There was no outlook written for John Patterson.
For the second straight year Patterson couldn't get healthy, pitching just 36.2 total innings (including a minor league rehab start) between surgeries and walking more batters than he struck out. Early reports this offseason are that he's managed to avoid any setbacks, but that's a long way from Patterson proving that he's regained the movement or heat on his fastball, or that he's anywhere close to being the staff ace he appeared to be in 2005. At this point, he's not even worth a late-round upside pick.
Patterson was expected to be Washington's ace in 2006, but instead he managed just eight starts between DL stints before finally being shut down completely and undergoing surgery. He still managed an excellent 42:9 K:BB ratio in his 40.2 innings though, and assuming he's at full strength in the spring he should be able to step right back up to the top of the Washington rotation. Especially in leagues where strikeouts count, Patterson is worth pursuing despite the injury risk.
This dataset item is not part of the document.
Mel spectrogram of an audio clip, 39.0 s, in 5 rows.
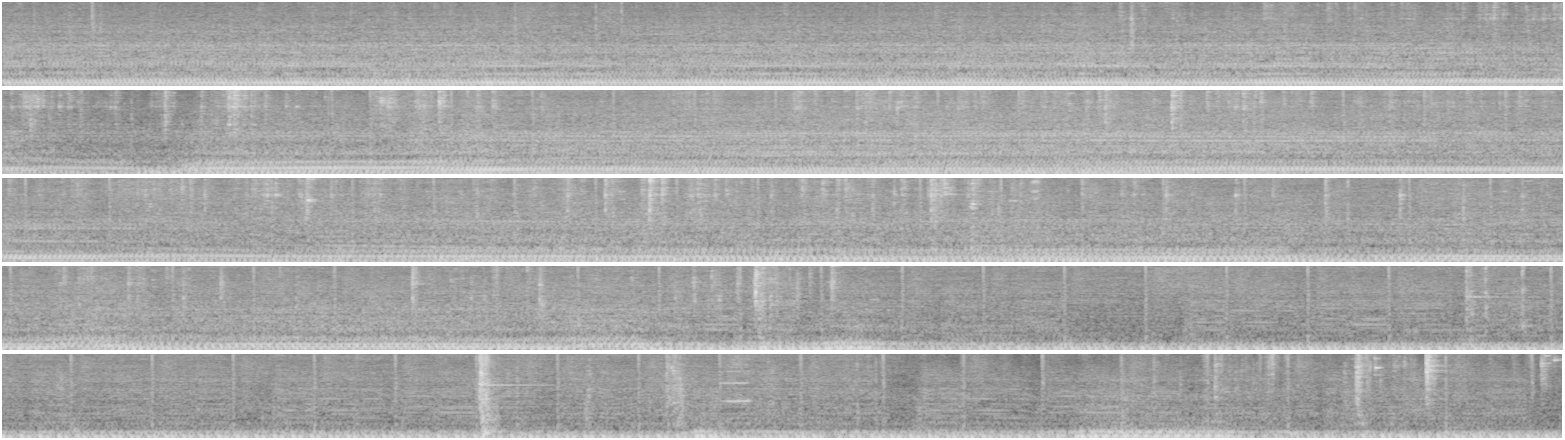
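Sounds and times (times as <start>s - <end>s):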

Finally healthy enough to take a regular turn in a rotation, Patterson exploded, finishing in the NL top 10 in ERA (ninth, 3.13) and batting average against (eighth, .233). He wasn't simply a product of RFK Stadium either -- aside from a slightly better HR rate his home/road splits were balanced across the board, and improved control was far more responsible for his breakout. Provided he can stay on the mound and out of the trainer's room, he should take a run at 200 strikeouts in 2006.
He gave up way, way too many home runs, but Patterson's K rate was one more hint of his potential. There's still plenty of time for him to make the D-backs rue the day they dealt him.
Patterson got hurt at the wrong time late last spring and lost what seemed to be a certain spot in the rotation. After an ugly summer in Triple-A, he came back to pitch in relief in September and did OK (1.46 ERA, 1.22 WHIP in seven non-Coors outings). He'll challenge Oscar Villarreal, Edgar Gonzalez and Andrew Good for the last two rotation spots in the spring of 2004; a year ago, we'd have rated Patterson as the best of that quartet, and really, although Villarreal's stock has risen significantly in the meantime, nothing happened physically to Patterson in 2003 that should make us change our mind.
Patterson has a great shot to start the season as Arizona's fifth starter. The fifth spot gets skipped more frequently in Arizona than it does elsewhere, as Bob Brenly makes sure that Curt Schilling and Randy Johnson go every fifth day and then fills in the rest of the rotation around The Big Two. That will probably be an ideal situation for Patterson, who'll turn just 25 in the spring and will be attempting to complete his first full baseball season since injuring his elbow during 2000. A role as a fifth starter whose turn gets skipped every few weeks will help insure his arm against overuse and potential injury. It won't help his fantasy value, though. Patterson did well in limited duty with the D-Backs in 2002, posting a 3.23 ERA in seven games (five starts), with a 1.1 WHIP and 31 K's in 31 innings.